SOHAG, EGYPT—According to an Egypt Independent report, a fragment of an ancient statue was discovered during construction work in Sohag, a city located on the west bank of the Nile River. Carved from black granite, the fragment shows a pharaoh’s left foot stepping forward and includes hieroglyphs recording the coronation and birth names of Amenhotep III near his right foot. The sculpture was moved to Sohag Museum for restoration. For more, go to “Dawn of Egyptian Writing.”

Storm Eleanor Damages Iron Age Fort in Ireland

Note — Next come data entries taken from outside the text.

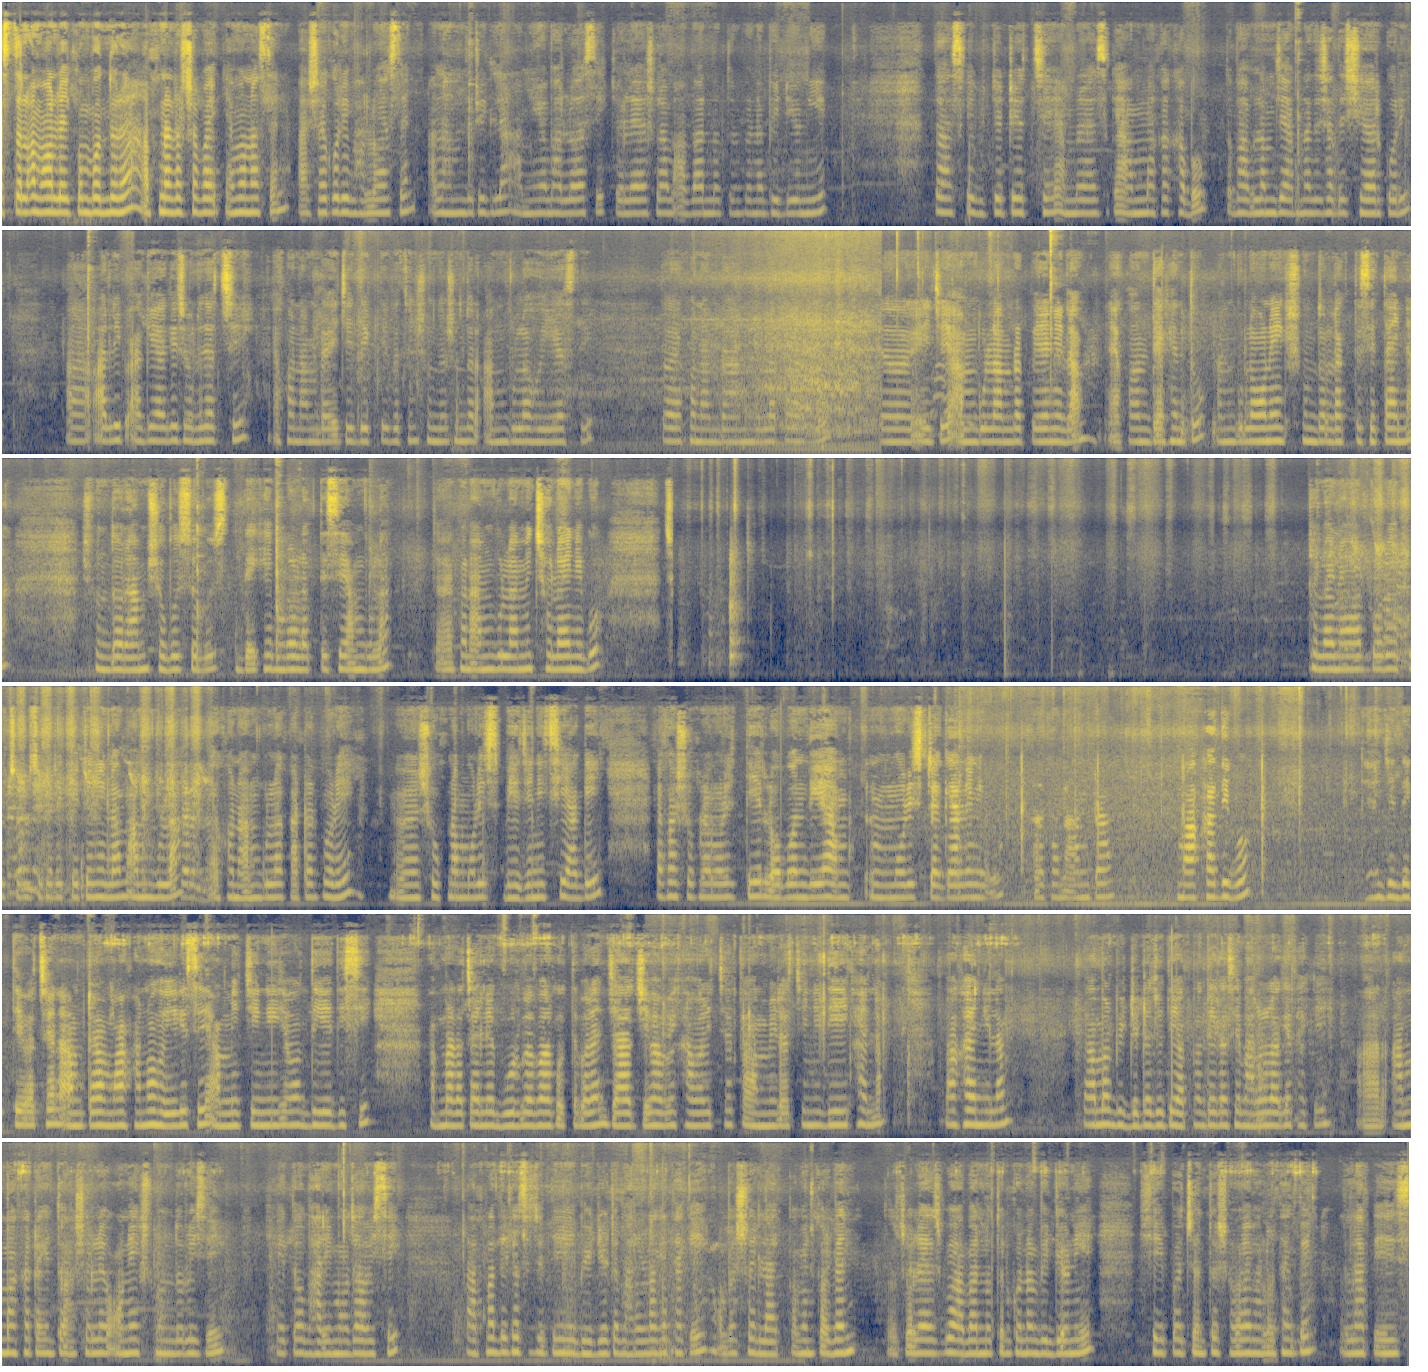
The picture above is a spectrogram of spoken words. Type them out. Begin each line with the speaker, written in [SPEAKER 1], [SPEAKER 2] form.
[SPEAKER 1] আসসালামু আলাইকুম বন্ধুরা, আপনারা সবাই কেমন আছেন? আশা করি ভালো আছেন। আলহামদুলিল্লাহ, আমিও ভালো আছি। চলে আসলাম আবার নতুন কোনো ভিডিও নিয়ে। তো আজকে ভিডিওটি হচ্ছে, আমরা আজকে আম মাখা খাব। তো ভাবলাম যে আপনাদের সাথে শেয়ার করি। আলিফ আগে আগে চলে যাচ্ছে। এখন আমরা এই যে দেখতে পাচ্ছেন, সুন্দর সুন্দর আমগুলা হয়ে আছে। তো এখন আমরা আমগুলা পারব। এই যে আমগুলো আমরা পেরে নিলাম। এখন দেখেন তো, আমগুলো অনেক সুন্দর লাগতেছে, তাই না? সুন্দর আম, সবুজ সবুজ। দেখে ভালো লাগতেছে আমগুলা। তো এখন আমগুলো আমি ছোলাই নেব। ছোলাই নেওয়ার পরে কুচি কুচি করে কেটে নিলাম আমগুলা। এখন আমগুলা কাটার পরে শুকনা মরিচ ভেজে নিচ্ছি আগেই। এখন শুকনা মরিচ দিয়ে লবণ দিয়ে আম, মরিচটা গেলে নিব। এখন আমটা মাখা দিব। এই যে দেখতে পাচ্ছেন, আমটা মাখানো হয়ে গেছে। আমি চিনি দিয়ে দিছি। আপনারা চাইলে গুড় ব্যবহার করতে পারেন। যার যেভাবে খাওয়ার ইচ্ছা, তো আমরা চিনি দিয়েই খাইলাম, মাখায় নিলাম। তো আমার ভিডিওটা যদি আপনাদের কাছে ভালো লাগে থাকে, আর আম মাখাটা কিন্তু আসলে অনেক সুন্দর হয়েছে, খেতেও ভারী মজা হয়েছে। তো আপনাদের কাছে যদি ভিডিওটা ভালো লাগে থাকে, অবশ্যই লাইক কমেন্ট করবেন। তো চলে আসব আবার নতুন কোনো ভিডিও নিয়ে। সেই পর্যন্ত সবাই ভালো থাকবেন। আল্লাহ হাফিজ।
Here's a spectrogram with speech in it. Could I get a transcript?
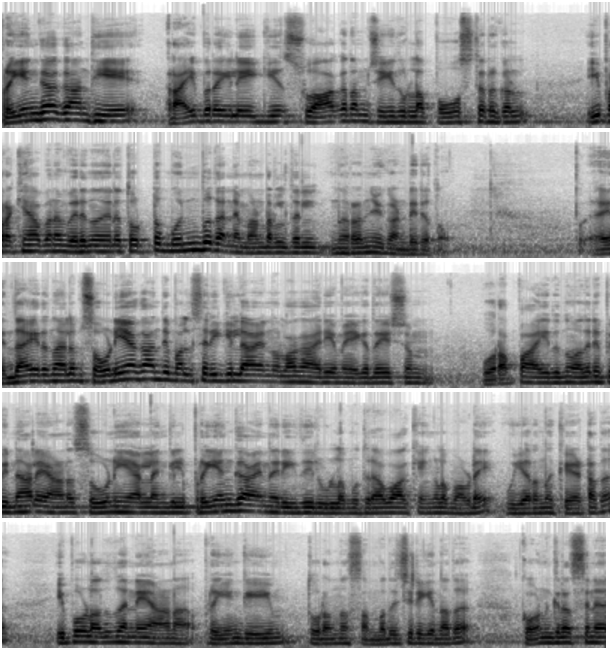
പ്രിയങ്ക ഗാന്ധിയെ റായ്ബറയിലേക്ക് സ്വാഗതം ചെയ്തുള്ള പോസ്റ്ററുകൾ ഈ പ്രഖ്യാപനം വരുന്നതിന് തൊട്ട് മുൻപ് തന്നെ മണ്ഡലത്തിൽ നിറഞ്ഞു കണ്ടിരുന്നു. എന്തായിരുന്നാലും സോണിയാഗാന്ധി മത്സരിക്കില്ല എന്നുള്ള കാര്യം ഏകദേശം ഉറപ്പായിരുന്നു. അതിന് പിന്നാലെയാണ് സോണിയ അല്ലെങ്കിൽ പ്രിയങ്ക എന്ന രീതിയിലുള്ള മുദ്രാവാക്യങ്ങളും അവിടെ ഉയർന്നു കേട്ടത്. ഇപ്പോൾ അതുതന്നെയാണ് പ്രിയങ്കയും തുറന്ന് സമ്മതിച്ചിരിക്കുന്നത്. കോൺഗ്രസ്സിന്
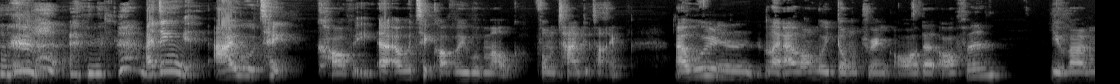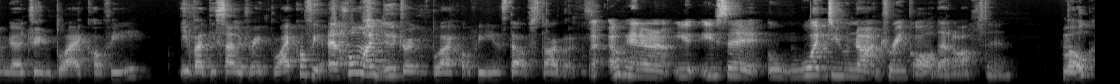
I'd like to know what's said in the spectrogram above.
I think I will take coffee. uh, I would take coffee with milk from time to time. I wouldn't like. I normally don't drink all that often. If I'm gonna drink black coffee, if I decide to drink black coffee at home, I do drink black coffee instead of Starbucks. Okay, no, no. You you said what do you not drink all that often? Milk.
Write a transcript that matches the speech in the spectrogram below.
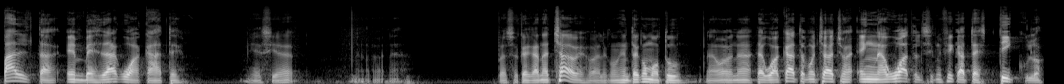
palta en vez de aguacate. Y decía, no, no. Por eso que gana Chávez, ¿vale? Con gente como tú. No, nada. Aguacate, muchachos, en nahuatl significa testículo.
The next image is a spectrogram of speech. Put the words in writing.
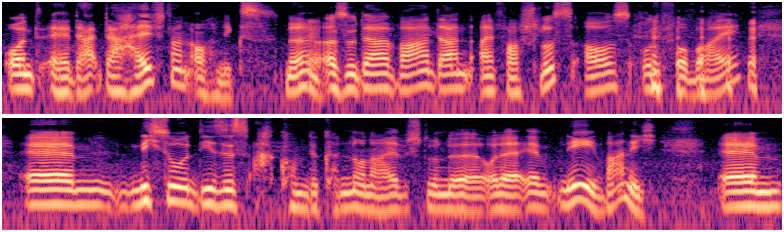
Und äh, da, da half dann auch nichts. Ne? Also da war dann einfach Schluss aus und vorbei. ähm, nicht so dieses, ach komm, wir können noch eine halbe Stunde oder äh, nee, war nicht. Ähm,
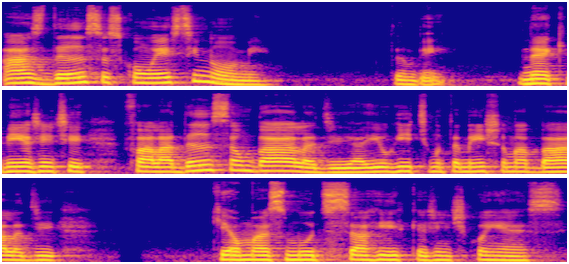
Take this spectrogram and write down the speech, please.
as danças com esse nome também. Né, que nem a gente fala dança um balade, aí o ritmo também chama balade, que é o Masmud Sahir que a gente conhece.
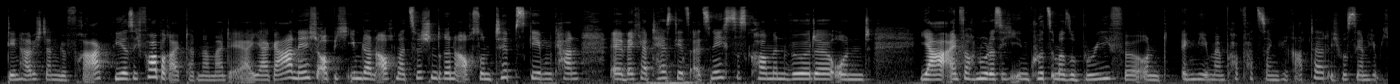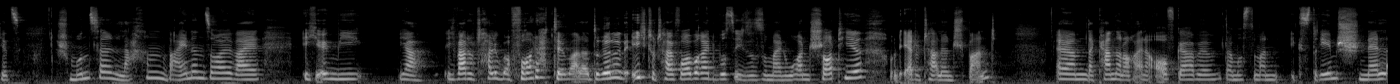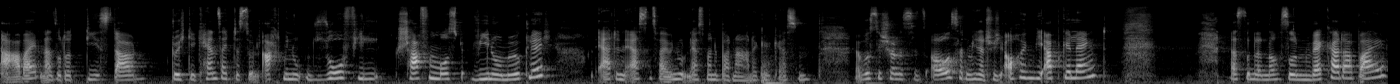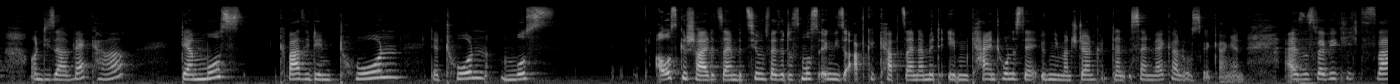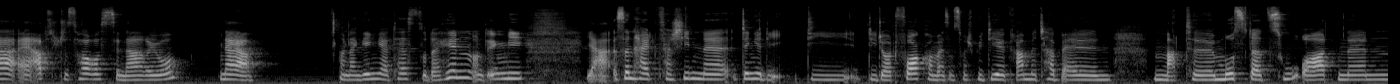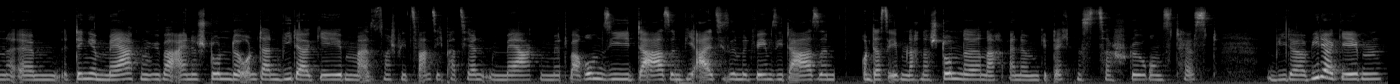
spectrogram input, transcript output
den habe ich dann gefragt, wie er sich vorbereitet hat. Und dann meinte er, ja gar nicht, ob ich ihm dann auch mal zwischendrin auch so einen Tipps geben kann, äh, welcher Test jetzt als nächstes kommen würde. Und ja, einfach nur, dass ich ihn kurz immer so briefe. Und irgendwie in meinem Kopf hat es dann gerattert. Ich wusste ja nicht, ob ich jetzt schmunzeln, lachen, weinen soll, weil ich irgendwie, ja, ich war total überfordert. Der war da drin und ich total vorbereitet, wusste ich, das ist so mein One-Shot hier und er total entspannt. Ähm, da kam dann auch eine Aufgabe, da musste man extrem schnell arbeiten. Also die ist da durch gekennzeichnet, dass du in acht Minuten so viel schaffen musst, wie nur möglich. Und er hat in den ersten zwei Minuten erstmal eine Banane gegessen. Da wusste ich schon, das ist jetzt aus, hat mich natürlich auch irgendwie abgelenkt. Da hast du dann noch so einen Wecker dabei. Und dieser Wecker, der muss quasi den Ton, der Ton muss ausgeschaltet sein, beziehungsweise das muss irgendwie so abgekappt sein, damit eben kein Ton ist, der irgendjemand stören könnte. Dann ist sein Wecker losgegangen. Also es war wirklich, das war ein absolutes Horrorszenario. Naja, und dann ging der Test so dahin und irgendwie, ja, es sind halt verschiedene Dinge, die, die, die dort vorkommen. Also zum Beispiel Diagramme, Tabellen, Mathe, Muster zuordnen, ähm, Dinge merken über eine Stunde und dann wiedergeben. Also zum Beispiel 20 Patienten merken mit, warum sie da sind, wie alt sie sind, mit wem sie da sind. Und das eben nach einer Stunde, nach einem Gedächtniszerstörungstest wieder wiedergeben.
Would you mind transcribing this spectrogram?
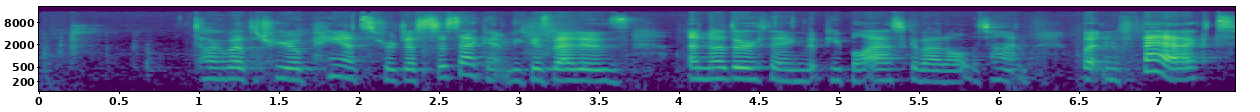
talk about the trio pants for just a second because that is another thing that people ask about all the time. But in fact,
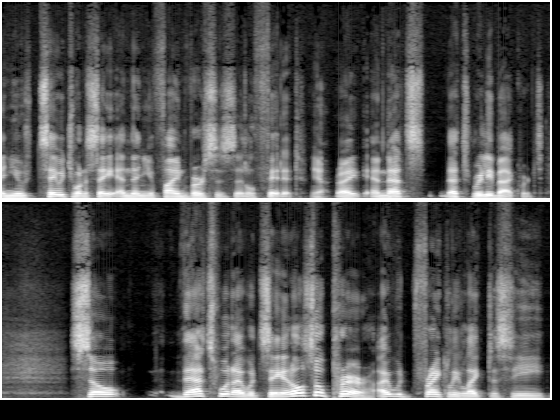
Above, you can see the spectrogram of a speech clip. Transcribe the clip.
and you say what you want to say, and then you find verses that'll fit it. Yeah. Right. And that's, that's really backwards. So that's what I would say. And also prayer. I would frankly like to see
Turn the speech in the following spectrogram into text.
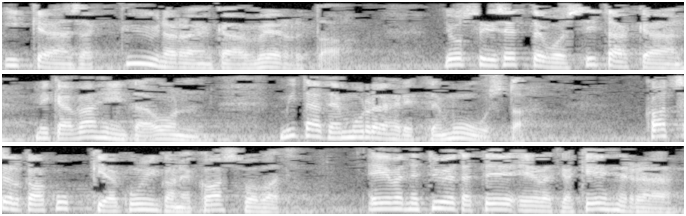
ikäänsä kyynäräänkään vertaa? Jos siis ette voi sitäkään, mikä vähintä on, mitä te murehditte muusta? Katselkaa kukkia, kuinka ne kasvavat. Eivät ne työtä tee, eivätkä kehrää.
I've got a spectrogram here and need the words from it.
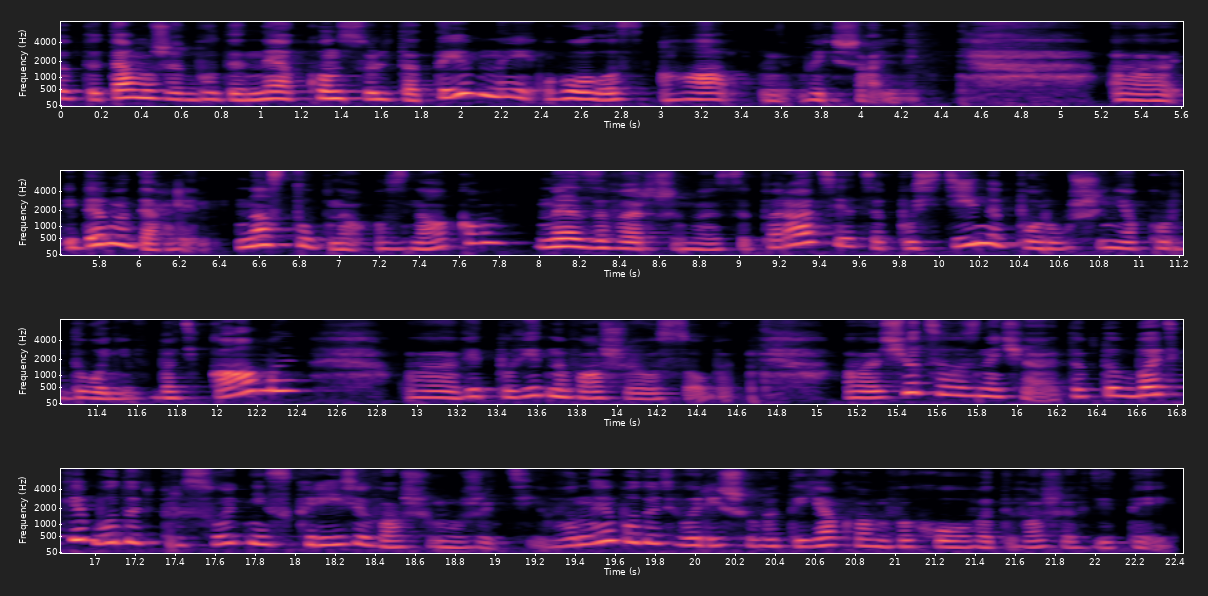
Тобто там уже буде не консультативний голос, а вирішальний. Е, Ідемо далі. Наступна ознака незавершеної сепарації це постійне порушення кордонів батьками відповідно вашої особи. Е, Що це означає? Тобто батьки будуть присутні скрізь у вашому житті. Вони будуть вирішувати, як вам виховувати ваших дітей.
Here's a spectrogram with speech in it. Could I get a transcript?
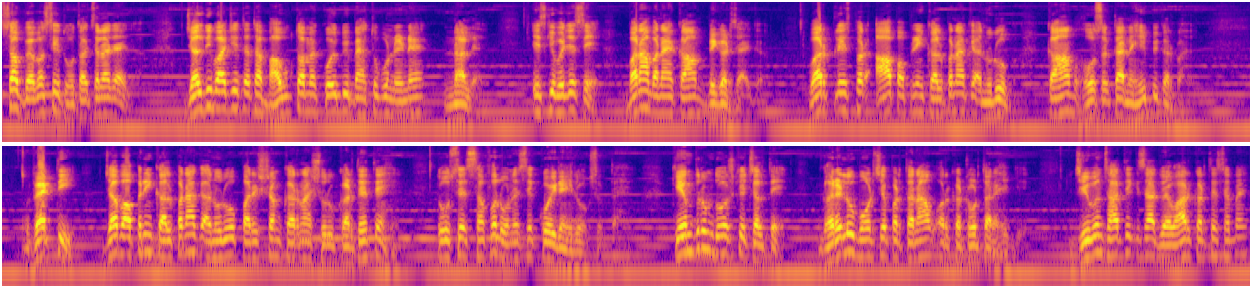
सब व्यवस्थित होता चला जाएगा। जल्दीबाजी तथा भावुकता में कोई भी महत्वपूर्ण निर्णय न लें। इसकी वजह से बना बनाया काम बिगड़ जाएगा। वर्क प्लेस पर आप अपनी कल्पना के अनुरूप काम हो सकता नहीं भी कर पाए। व्यक्ति जब अपनी कल्पना के अनुरूप परिश्रम करना शुरू कर देते हैं तो उसे सफल होने से कोई नहीं रोक सकता है। केमद्रुम दोष के चलते घरेलू मोर्चे पर तनाव और कठोरता रहेगी। जीवन साथी के साथ व्यवहार करते समय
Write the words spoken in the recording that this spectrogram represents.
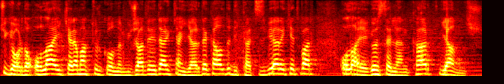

COUNTY KERRY, IRELAND—According to a report in the Irish Examiner, a 2,500-year-old stone fort on Ireland’s Dingle Peninsula has partially collapsed and fallen into Dingle Bay as result of damage inflicted by rough weather last week. A stone doorway and a 30-foot section of a rampart of the Dún Beag fort were lost. The fort is one of 17 dry stone structures on the peninsula. It enjoyed spectacular views of Dingle Bay, which would have made it extremely useful in its time, explained archaeologist Micheál O’Coileáin. For more, go to “The Vikings in Ireland.”

Medieval Site May Mark Lost Monastery

ABERDEENSHIRE, SCOTLAND—BBC News reports that archaeologists have uncovered traces of what may have been a circular building as well as medieval pottery, a stone hearth, and charcoal while looking for the site of the monastery where the Book of Deer is thought to have been written in the tenth century. “The date for the charcoal is 1147 to 1260 and is extremely exciting because it is potentially the monastic period, so it is dating to the early medieval period when we know the monastery was in the area,” said archaeologist Alison Cameron. The site is located in a field near the ruins of Deer Abbey, which was founded in A.D. 1219. Later notes written in Scots Gaelic in the margins of the Book of Deer, which is thought to be the oldest surviving Scottish manuscript, suggest the monks of Deer Abbey had a view of the abandoned monastery. The Book of Deer is now housed at the University of Cambridge. To read about another recent discovery in Scotland, go to “A Dangerous Island.”

Prehistoric Hand Axes Recovered in Israel

TEL AVIV, ISRAEL—The Guardian reports that hundreds of well-preserved Acheulian axes and other artifacts have been discovered at a site in central Israel that dates back around 500,000 years. Researchers from the Israel Antiquities Authority and Tel Aviv University noted that the site had been located near a stream, offered a ready supply of flint, and had plenty of vegetation and animals, making it an ideal seasonal camp for Homo erectus hunter-gatherers. For more, go to “Homo erectus Stands Alone.”